- 1Let the dried fruit cool overnight. Leave the fruit pieces on the baking sheet so they can cool and finish the drying process. This usually takes several hours, so leaving it out overnight is the simplest solution. Be sure to place the hot baking sheet on a heat-safe surface in an area where children and pets can't get to it.
- Let the fruit cool in an area away from direct sunlight.
- 2Transfer the dried fruit to air-tight containers. After it cools, you can transfer the fruit straight from the baking sheet into storage containers. Plastic containers and large freezer bags are great options for storage. Vacuum sealing also works well. As long as the containers have air-tight seals, you're good!
- Consider storing the fruit in divided portions.
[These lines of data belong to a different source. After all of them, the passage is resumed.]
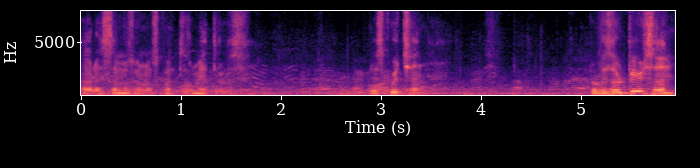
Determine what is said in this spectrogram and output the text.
Ahora estamos a unos cuantos metros. ¿Lo escuchan? Profesor Pearson.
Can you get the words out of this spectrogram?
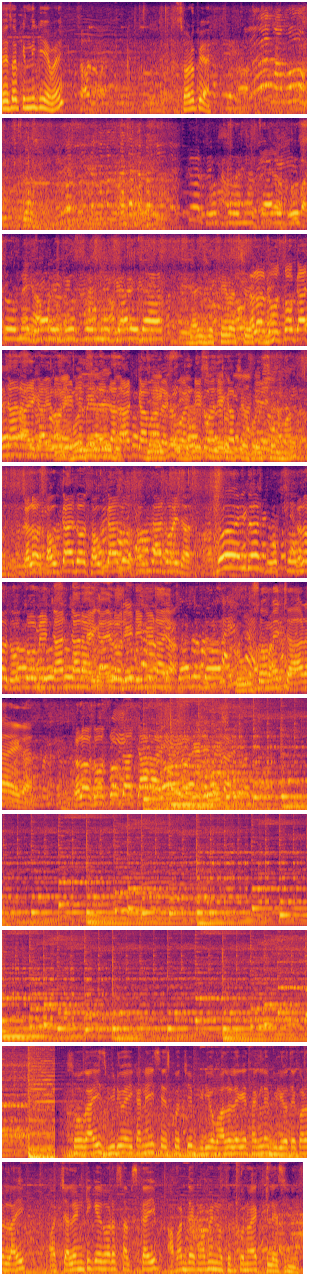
ये सब कितने की है भाई? सौ रुपया। गाइस देखते ही बच्चे चलो 200 का चार आएगा। लाट का माल है 200 वाले का होलसेल माल चलो सौ का दो सौ का दो सौ का दो इधर दो इधर चलो 200 में चार चार आएगा। ये लो रेडीमेड आया। दो सौ में चार आएगा। चलो 200 का चार आएगा ये लो रेडीमेड आएगा সো গাইস ভিডিও এখানেই শেষ করছি ভিডিও ভালো লেগে থাকলে ভিডিওতে করো লাইক আর চ্যানেলটিকে করো সাবস্ক্রাইব আবার দেখা হবে নতুন কোনো এক প্লেস নিয়ে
Every time you expose the fruit to air, the shelf life diminishes, so breaking the fruit into portions will keep it fresher for longer.XTrustworthy SourceNational Center for Home Food PreservationPublicly-funded center dedicated to educating consumers about research-backed safety practices for preserving foodGo to source
- 3Store the dried fruit at room temperature for 6-12 months. You can put the storage containers right into your pantry and store dried fruit at room temperature for up to 1 year. If you want to extend the shelf life even more, store the fruit in your fridge or freezer.
- The fruit will last 1-2 years in the fridge and indefinitely in the freezer.XResearch source
Things You'll Need
- Sharp knife
- Baking sheet
- Parchment paper or nonstick cooking spray
- Spatula or wooden spoon
- Air-tight storage containers
About This Article
To dry fresh fruit in the oven, first wash and peel the fruit, then remove any cores, stems, or inedible seeds. Next, slice the fruit into pieces of uniform size and thickness. Line a baking sheet with parchment paper and spread the fruit out on it in a single layer so that the pieces don’t touch or overlap. If possible, preheat your oven to 140 °F (60 °C). If it doesn’t have a temperature setting that low, set it no higher than 200 °F (93 °C). Put the baking sheet in the oven and leave the oven door open about 2 inches (5.1 cm) to improve air circulation and keep the fruit from overheating. Every 30 minutes, use a spatula to move the pieces of fruit around, since this will help them dry more evenly. It should take about 4-8 hours total to dry the fruit pieces completely, but start checking regularly after about 3 hours to make sure they aren’t cooking or over-drying. Once the fruit is as dry and chewy as you like, take it out of the oven and let it cool overnight on the baking sheet. Store your dried fruit in an airtight container. It should stay good for up to 1 year if you keep it in a dry, dark place, such as a cabinet or pantry.